ABOUT THIS EXERCISE:
Filter the entries that follow, copying every line in which the word "second" appears.
........
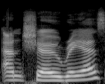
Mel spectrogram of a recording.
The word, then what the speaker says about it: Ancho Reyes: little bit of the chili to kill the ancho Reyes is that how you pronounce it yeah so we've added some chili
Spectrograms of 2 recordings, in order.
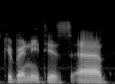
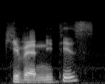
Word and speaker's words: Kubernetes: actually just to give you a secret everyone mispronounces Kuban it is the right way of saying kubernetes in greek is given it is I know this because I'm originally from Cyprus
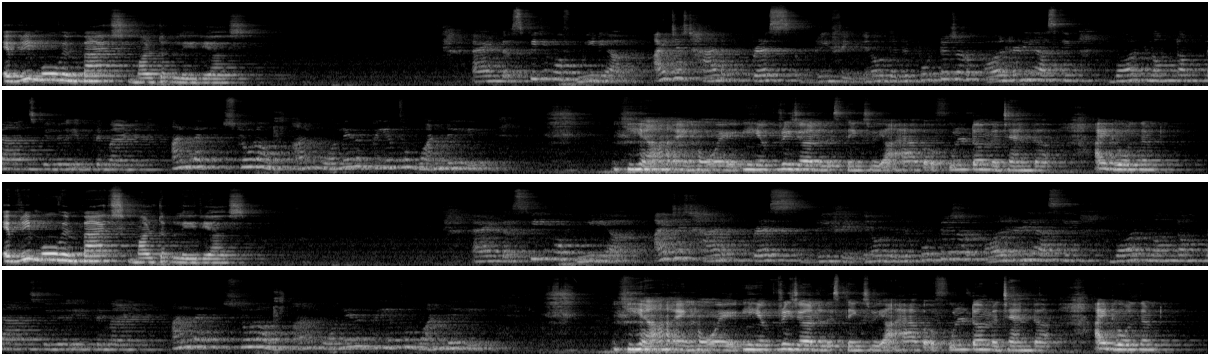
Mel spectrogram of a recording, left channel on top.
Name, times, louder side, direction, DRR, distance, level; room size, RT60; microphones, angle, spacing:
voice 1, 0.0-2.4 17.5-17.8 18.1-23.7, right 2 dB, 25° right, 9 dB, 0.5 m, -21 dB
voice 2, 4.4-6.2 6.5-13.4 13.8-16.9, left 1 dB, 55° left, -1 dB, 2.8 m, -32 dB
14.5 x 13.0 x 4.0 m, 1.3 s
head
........
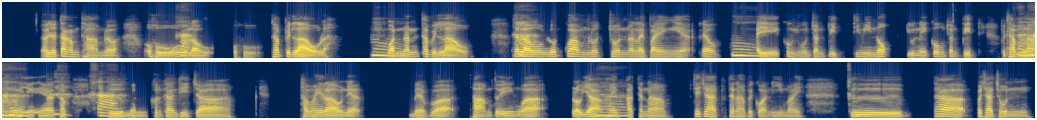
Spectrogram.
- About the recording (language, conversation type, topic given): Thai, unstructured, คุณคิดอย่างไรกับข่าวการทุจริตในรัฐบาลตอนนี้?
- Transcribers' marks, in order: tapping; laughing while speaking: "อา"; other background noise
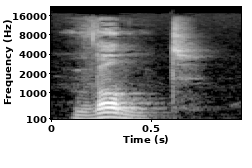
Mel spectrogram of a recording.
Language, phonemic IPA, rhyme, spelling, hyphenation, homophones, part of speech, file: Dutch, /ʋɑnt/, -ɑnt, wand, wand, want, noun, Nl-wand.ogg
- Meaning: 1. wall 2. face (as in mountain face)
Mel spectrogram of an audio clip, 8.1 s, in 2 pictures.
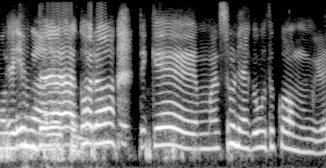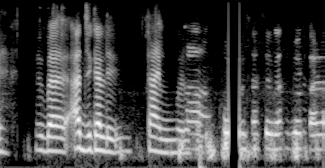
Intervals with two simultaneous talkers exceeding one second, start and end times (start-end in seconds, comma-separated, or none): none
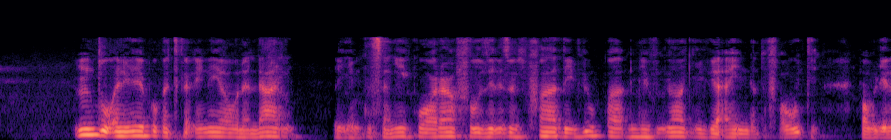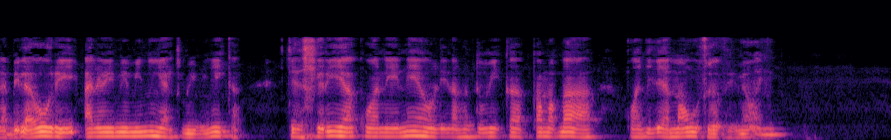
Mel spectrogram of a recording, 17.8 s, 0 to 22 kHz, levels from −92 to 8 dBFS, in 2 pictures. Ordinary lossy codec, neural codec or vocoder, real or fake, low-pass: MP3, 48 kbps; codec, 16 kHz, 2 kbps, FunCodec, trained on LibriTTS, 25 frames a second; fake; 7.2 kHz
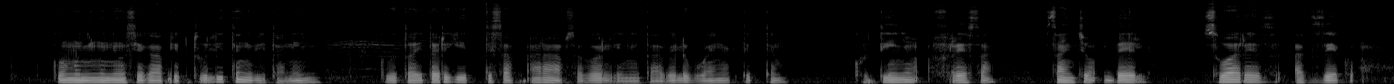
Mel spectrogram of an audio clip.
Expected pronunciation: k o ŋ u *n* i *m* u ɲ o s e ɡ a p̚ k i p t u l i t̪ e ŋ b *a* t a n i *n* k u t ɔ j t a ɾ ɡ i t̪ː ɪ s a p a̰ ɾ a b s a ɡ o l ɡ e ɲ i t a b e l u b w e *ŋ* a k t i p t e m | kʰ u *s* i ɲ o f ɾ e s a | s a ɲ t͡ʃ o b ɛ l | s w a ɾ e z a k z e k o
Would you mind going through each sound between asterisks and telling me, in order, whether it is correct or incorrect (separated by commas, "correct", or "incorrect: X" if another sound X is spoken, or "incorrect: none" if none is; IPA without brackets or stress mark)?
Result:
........
REPLY TO THE TASK:
Intervals with two simultaneous talkers exceeding one second, start and end times (start-end in seconds, comma-separated, or none): none
Mel spectrogram of a recording, 17.8 s, 0 to 22 kHz, levels from −92 to 8 dBFS, in 2 pictures. Ordinary lossy codec, neural codec or vocoder, real or fake, low-pass: MP3, 48 kbps; codec, 16 kHz, 2 kbps, FunCodec, trained on LibriTTS, 25 frames a second; fake; 7.2 kHz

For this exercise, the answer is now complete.